A concert comprising eight Handel chamber sonatas, one after another,might be thought a bit of a mixed blessing. He himself seems to have regarded them as incidental to his operatic and ceremonial music, circulating them only in manuscript.
It was a piratical publisher whofirst bundled two dozen of them together as Handel’s Op 1 and 2.
Whether Op 1 solo sonatas or Op 2 trio sonatas, all of them fall into the standard baroque slow-fastslow- fast four-movement format (although, on this occasion, the Trio Sonata in F major Op 2 No 4 seemed mysteriously to have acquired a fifth movement).
But even when working within the most routine conventions, Handel is never to be taken for granted. None of these pieces lack ingenuities or surprises – a flute line that spirals into a jagged chromaticism in the finale of the Sonata in E minor Op 1 No 1, for instance, or the dramatic stops and starts that punctuate the second slow movement of Op 2 No 4.

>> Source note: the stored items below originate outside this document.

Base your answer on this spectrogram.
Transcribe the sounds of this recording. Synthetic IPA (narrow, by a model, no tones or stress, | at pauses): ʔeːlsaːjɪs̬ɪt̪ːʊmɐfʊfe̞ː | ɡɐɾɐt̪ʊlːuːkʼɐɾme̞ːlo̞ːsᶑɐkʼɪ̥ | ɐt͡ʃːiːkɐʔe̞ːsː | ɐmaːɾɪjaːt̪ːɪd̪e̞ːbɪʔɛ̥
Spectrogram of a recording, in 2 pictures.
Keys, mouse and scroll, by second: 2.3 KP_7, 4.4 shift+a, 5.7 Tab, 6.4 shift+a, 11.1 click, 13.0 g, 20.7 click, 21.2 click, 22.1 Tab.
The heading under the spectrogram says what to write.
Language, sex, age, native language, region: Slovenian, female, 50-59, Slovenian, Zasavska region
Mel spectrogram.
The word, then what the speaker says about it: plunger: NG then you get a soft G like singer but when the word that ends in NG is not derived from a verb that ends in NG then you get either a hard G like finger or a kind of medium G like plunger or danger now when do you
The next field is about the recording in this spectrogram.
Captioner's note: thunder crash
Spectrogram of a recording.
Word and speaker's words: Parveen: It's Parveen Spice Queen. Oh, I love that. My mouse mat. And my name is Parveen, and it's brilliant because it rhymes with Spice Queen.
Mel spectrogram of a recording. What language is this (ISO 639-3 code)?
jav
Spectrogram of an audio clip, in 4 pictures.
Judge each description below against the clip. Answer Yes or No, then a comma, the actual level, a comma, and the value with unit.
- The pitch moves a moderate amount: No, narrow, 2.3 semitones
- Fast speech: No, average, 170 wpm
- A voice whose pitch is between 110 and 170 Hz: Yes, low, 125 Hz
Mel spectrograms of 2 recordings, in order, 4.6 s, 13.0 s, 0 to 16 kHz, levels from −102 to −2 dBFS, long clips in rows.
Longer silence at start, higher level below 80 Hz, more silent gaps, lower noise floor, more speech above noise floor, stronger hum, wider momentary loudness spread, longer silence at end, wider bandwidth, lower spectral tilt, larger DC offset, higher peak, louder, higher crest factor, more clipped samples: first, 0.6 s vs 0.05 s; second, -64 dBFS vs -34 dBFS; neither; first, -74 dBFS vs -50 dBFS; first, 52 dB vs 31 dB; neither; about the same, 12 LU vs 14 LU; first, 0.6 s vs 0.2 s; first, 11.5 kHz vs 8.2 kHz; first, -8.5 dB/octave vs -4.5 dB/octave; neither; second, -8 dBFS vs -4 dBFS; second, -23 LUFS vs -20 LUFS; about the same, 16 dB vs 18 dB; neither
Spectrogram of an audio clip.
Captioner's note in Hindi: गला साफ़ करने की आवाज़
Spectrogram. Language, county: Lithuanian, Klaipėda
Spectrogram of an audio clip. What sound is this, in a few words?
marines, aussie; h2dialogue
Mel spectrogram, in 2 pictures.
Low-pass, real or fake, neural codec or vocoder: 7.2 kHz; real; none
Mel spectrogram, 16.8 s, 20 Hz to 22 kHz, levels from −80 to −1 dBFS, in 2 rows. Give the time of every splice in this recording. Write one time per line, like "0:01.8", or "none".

This is very much players’ music, to make of it what they will. Here, the centre of excitement was the Academy of Ancient Music’s director, Richard Egarr, not only realising the harpsichord part with florid spontaneity, but responding with supple flexibility to the nuances of his expressive continuo cellist Joseph Crouch, and to the phrasing of his three soloists: the leading baroque violinists Pavlo Beznosiuk and Rodolfo Richter, and the tireless young baroque flute and recorder virtuoso, Rachel Brown. Rarely has one heard this music brought to life with such a feeling of consensual freedom.
And that feeling, in turn, refocused attention on the quality of the music itself. To hear the overlapping lines of Beznosiuk and Richter in the concluding Trio Sonata in G minor Op 2 No 5, as they varied and decorated their responses tooneanother over the flow and drive of the continuo, was also to hear how resourcefully Handel avoids the automatic sequences of,say, a Vivaldi. He achieves thisbyirregularity of phrase structure and variety of texture within the tightest of conventions – and hence retains his power to hold and delight a large audience throughout this concert.Reuse content